Task objective:
Each line from the one containing "What is the transcript of this spectrogram?" to the end of the data must be copied exactly, the first and last included; no other lines and no pictures belong in the copy.

Exercise materials:
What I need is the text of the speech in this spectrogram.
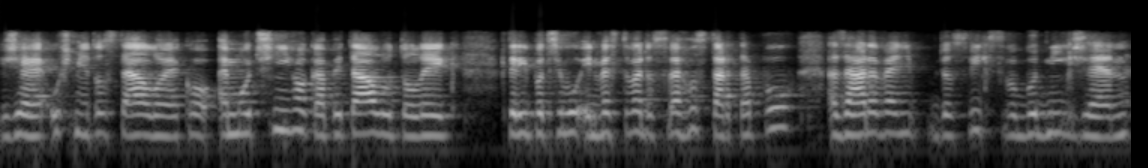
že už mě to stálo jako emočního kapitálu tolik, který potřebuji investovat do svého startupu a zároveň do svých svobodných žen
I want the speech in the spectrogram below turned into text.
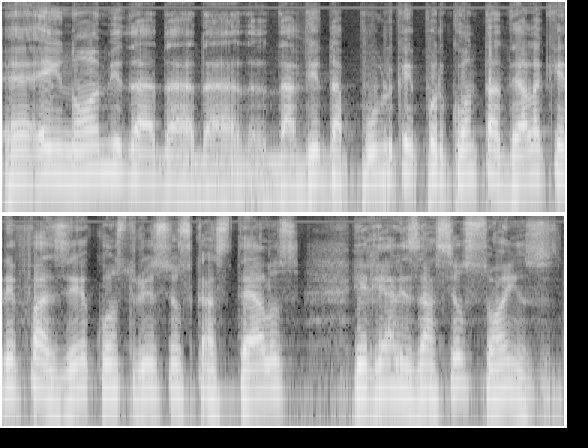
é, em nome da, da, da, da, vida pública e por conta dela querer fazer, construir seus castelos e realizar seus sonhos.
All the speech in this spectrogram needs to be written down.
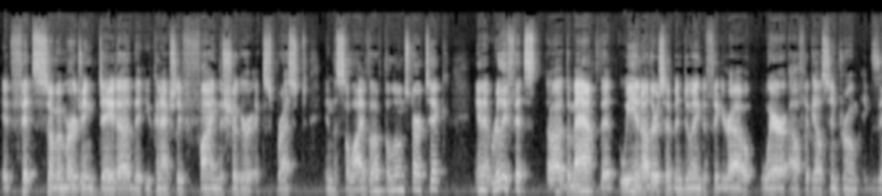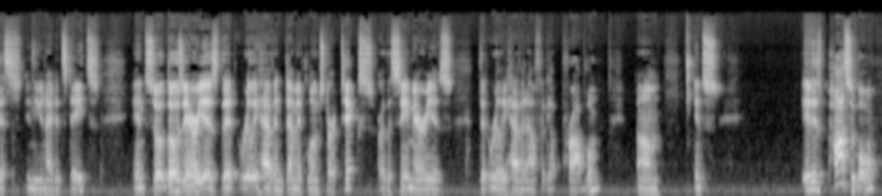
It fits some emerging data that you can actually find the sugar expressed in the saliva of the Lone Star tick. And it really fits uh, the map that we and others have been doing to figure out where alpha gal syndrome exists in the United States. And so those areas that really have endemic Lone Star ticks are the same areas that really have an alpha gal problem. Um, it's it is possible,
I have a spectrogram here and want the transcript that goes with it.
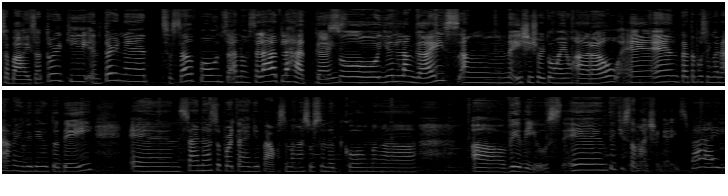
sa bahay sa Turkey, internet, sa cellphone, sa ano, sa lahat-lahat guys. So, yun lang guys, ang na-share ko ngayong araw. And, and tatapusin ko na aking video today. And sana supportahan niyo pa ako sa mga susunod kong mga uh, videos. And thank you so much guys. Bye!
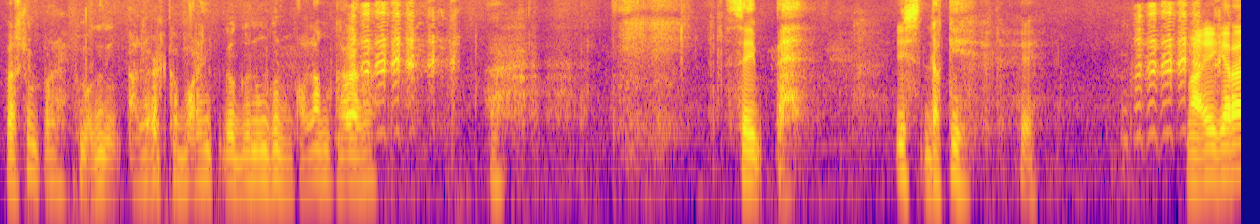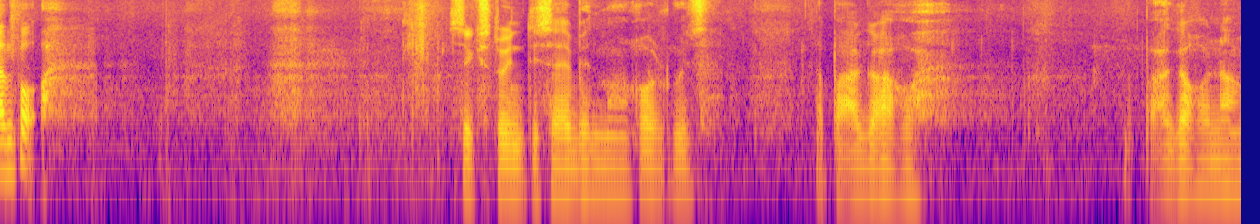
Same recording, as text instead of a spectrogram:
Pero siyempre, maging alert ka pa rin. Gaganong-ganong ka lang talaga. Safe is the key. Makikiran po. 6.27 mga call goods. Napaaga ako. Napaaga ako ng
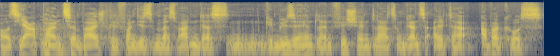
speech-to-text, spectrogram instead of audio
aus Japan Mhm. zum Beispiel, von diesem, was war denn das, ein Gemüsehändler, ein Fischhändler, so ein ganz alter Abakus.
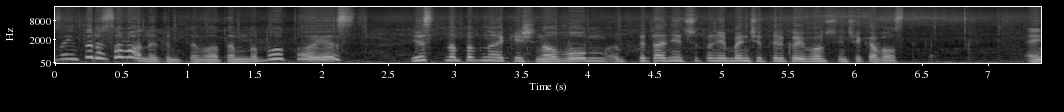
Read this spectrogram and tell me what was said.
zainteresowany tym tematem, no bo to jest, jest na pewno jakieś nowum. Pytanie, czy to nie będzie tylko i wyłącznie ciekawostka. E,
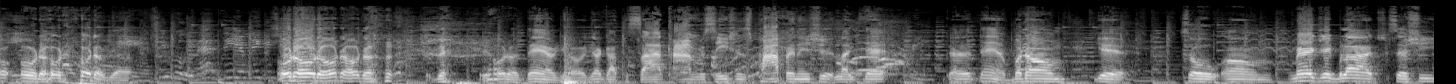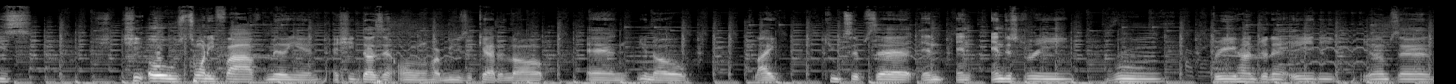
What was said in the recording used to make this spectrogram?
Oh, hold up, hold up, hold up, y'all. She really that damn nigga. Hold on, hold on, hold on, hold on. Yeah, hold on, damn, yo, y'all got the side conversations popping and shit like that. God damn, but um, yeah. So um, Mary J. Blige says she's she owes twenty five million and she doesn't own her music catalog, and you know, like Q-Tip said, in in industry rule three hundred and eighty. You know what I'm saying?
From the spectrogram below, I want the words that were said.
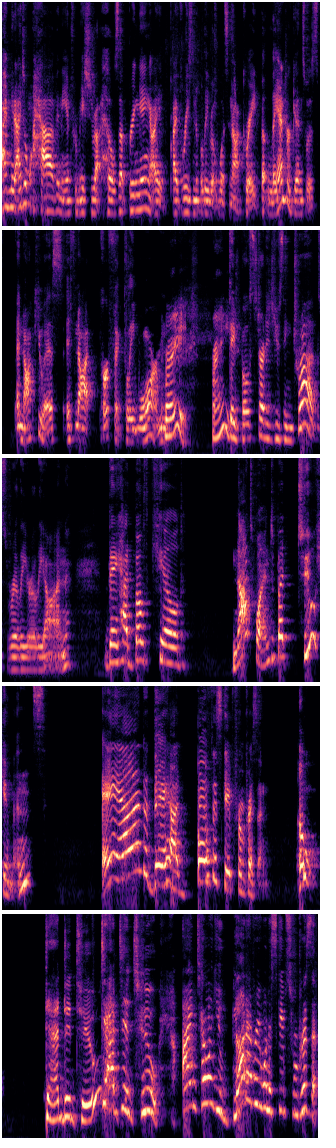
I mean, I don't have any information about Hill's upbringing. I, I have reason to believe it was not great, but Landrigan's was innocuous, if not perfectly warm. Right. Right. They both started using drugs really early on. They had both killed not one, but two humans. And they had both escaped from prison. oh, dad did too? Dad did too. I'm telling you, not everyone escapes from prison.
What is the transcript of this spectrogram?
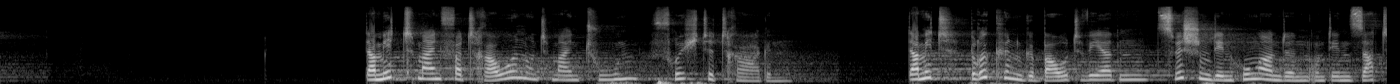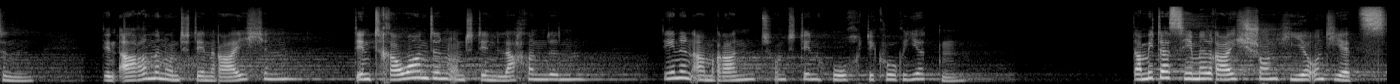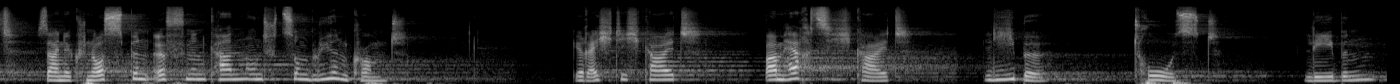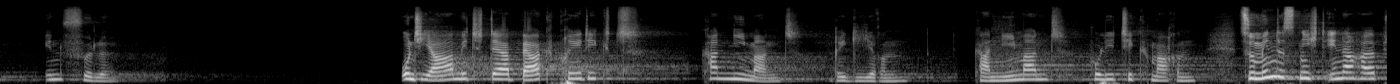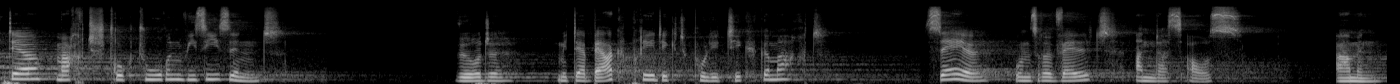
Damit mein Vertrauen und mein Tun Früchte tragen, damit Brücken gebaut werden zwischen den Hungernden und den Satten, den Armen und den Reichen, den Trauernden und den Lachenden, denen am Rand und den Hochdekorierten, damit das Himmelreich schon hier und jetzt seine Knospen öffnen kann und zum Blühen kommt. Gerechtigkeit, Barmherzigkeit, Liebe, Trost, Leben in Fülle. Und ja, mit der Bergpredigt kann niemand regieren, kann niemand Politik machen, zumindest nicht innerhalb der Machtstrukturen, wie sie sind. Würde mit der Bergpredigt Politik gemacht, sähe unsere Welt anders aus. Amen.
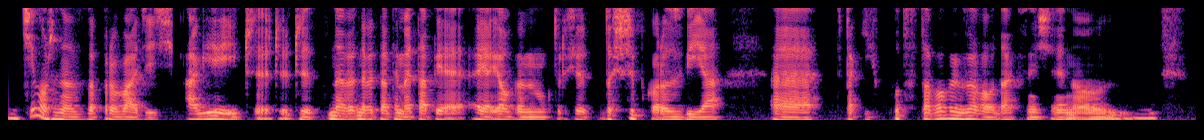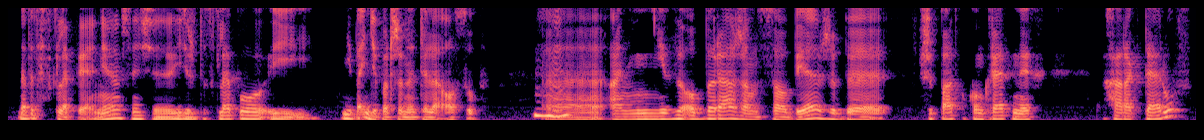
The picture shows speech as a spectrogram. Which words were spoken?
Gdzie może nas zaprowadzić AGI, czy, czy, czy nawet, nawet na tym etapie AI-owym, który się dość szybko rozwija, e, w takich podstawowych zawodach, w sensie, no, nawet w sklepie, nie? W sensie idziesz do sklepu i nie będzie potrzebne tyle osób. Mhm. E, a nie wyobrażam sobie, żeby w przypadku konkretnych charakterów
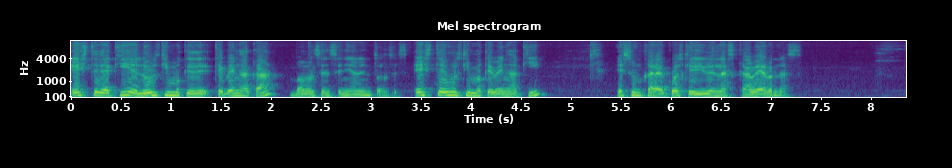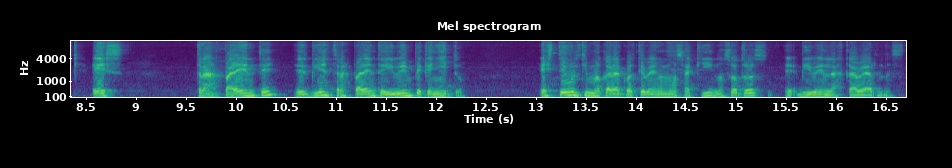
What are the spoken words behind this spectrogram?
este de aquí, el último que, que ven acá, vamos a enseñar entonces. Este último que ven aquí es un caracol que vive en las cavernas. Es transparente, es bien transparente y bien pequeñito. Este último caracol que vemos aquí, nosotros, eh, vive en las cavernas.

Reply:
What is the transcript of this spectrogram?
Damit mein Vertrauen und mein Tun Früchte tragen, damit Brücken gebaut werden zwischen den Hungernden und den Satten, den Armen und den Reichen, den Trauernden und den Lachenden, denen am Rand und den Hochdekorierten, damit das Himmelreich schon hier und jetzt seine Knospen öffnen kann und zum Blühen kommt. Gerechtigkeit, Barmherzigkeit, Liebe, Trost, Leben in Fülle. Und ja, mit der Bergpredigt kann niemand regieren, kann niemand Politik machen, zumindest nicht innerhalb der Machtstrukturen, wie sie sind. Würde mit der Bergpredigt Politik gemacht, sähe unsere Welt anders aus. Amen.
The picture shows speech as a spectrogram. Which words were spoken?
Gdzie może nas zaprowadzić AGI, czy, czy, czy nawet, nawet na tym etapie AI-owym, który się dość szybko rozwija, e, w takich podstawowych zawodach, w sensie, no, nawet w sklepie, nie? W sensie idziesz do sklepu i nie będzie potrzebne tyle osób. Mhm. E, a nie wyobrażam sobie, żeby w przypadku konkretnych charakterów
What are the spoken words behind this spectrogram?
este de aquí, el último que, que ven acá, vamos a enseñar entonces. Este último que ven aquí es un caracol que vive en las cavernas. Es transparente, es bien transparente y bien pequeñito. Este último caracol que vemos aquí, nosotros, eh, vive en las cavernas.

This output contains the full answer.